Like LG’s recently released 48-inch CX Series, this particular model takes aim at consumers who desire more modest-size panels but don’t want to miss out on all of the picture goodness that OLEDs can provide.
Currently only available in the European market for about $1,800, there is a real possibility that this 48-inch OLED stud will cross the Atlantic at some point later this year or early 2021.
Like the highly regarded CX, the A9 taps into its self-emissive-pixel technology to produce unrivaled picture quality, perfect deep black levels, precise colors, wide-viewing angles and outstanding uniformity.
Powered by a X1 Ultimate processor, this set brings to the table an array of next-generation features, such as Pixel Contrast Booster, X-Motion Clarity and Ambient Optimization, which Sony defines as “a new technology that optimizes picture and sound quality in any customer environment.”
Depending on the amount of ambient light in your room, this tech will enable the TV to automatically adjust the picture quality—cutting down on any glare or reflection and bringing more life to dim images.
One of the coolest features that’s available on any TV today is Sony’s Acoustic Surface technology, which utilizes vibrating actuators to transform the entire panel into a giant speaker.

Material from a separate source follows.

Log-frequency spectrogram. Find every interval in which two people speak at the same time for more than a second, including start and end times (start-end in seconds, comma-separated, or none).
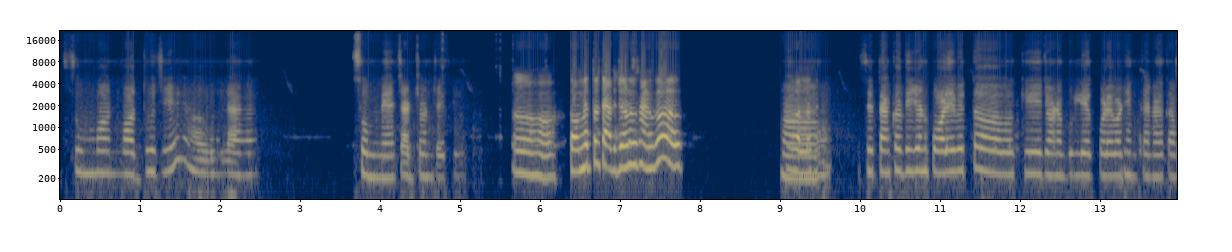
none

The sound, fully compatible with the much-coveted Dolby Atmos, is surprisingly clear and balanced and boasts a strong sense of directionality—making voices and sound effects seem to come from the screen’s respective locations.
The A9 makes use of Android TV, a robust platform in terms of apps and content for sure, but it does lack the overall aesthetics and user-friendliness of Roku. On the other hand, the set’s dedicated processor does smooth out all potential hiccups and it also comes with Google Assistant and Chromecast capability.
If you’re in a hurry to hook up gaming consoles—perhaps the upcoming PlayStation 5—and speakers to the A9, there are plenty of options to choose from. It comes with the usual HDMI and USB ports, a 3.5mm jack for headphones, an optical digital-audio connection and an Ethernet port.
The A9’s picture quality is indeed top-notch, but if you’re an avid gamer, perhaps the CX would be a better fit because it flaunts full-spec HDMI 2.1 ports, variable refresh rate and extremely low input lag—minimizing any potential screen tearing and stuttering. The result is that the CX features noticeably smoother gameplay, no matter how graphics-intensive the games are.
Ethen Kim Lieser is a Minneapolis-based Science and Tech Editor who has held posts at Google, The Korea Herald, Lincoln Journal Star, AsianWeek and Arirang TV. Follow or contact him on LinkedIn.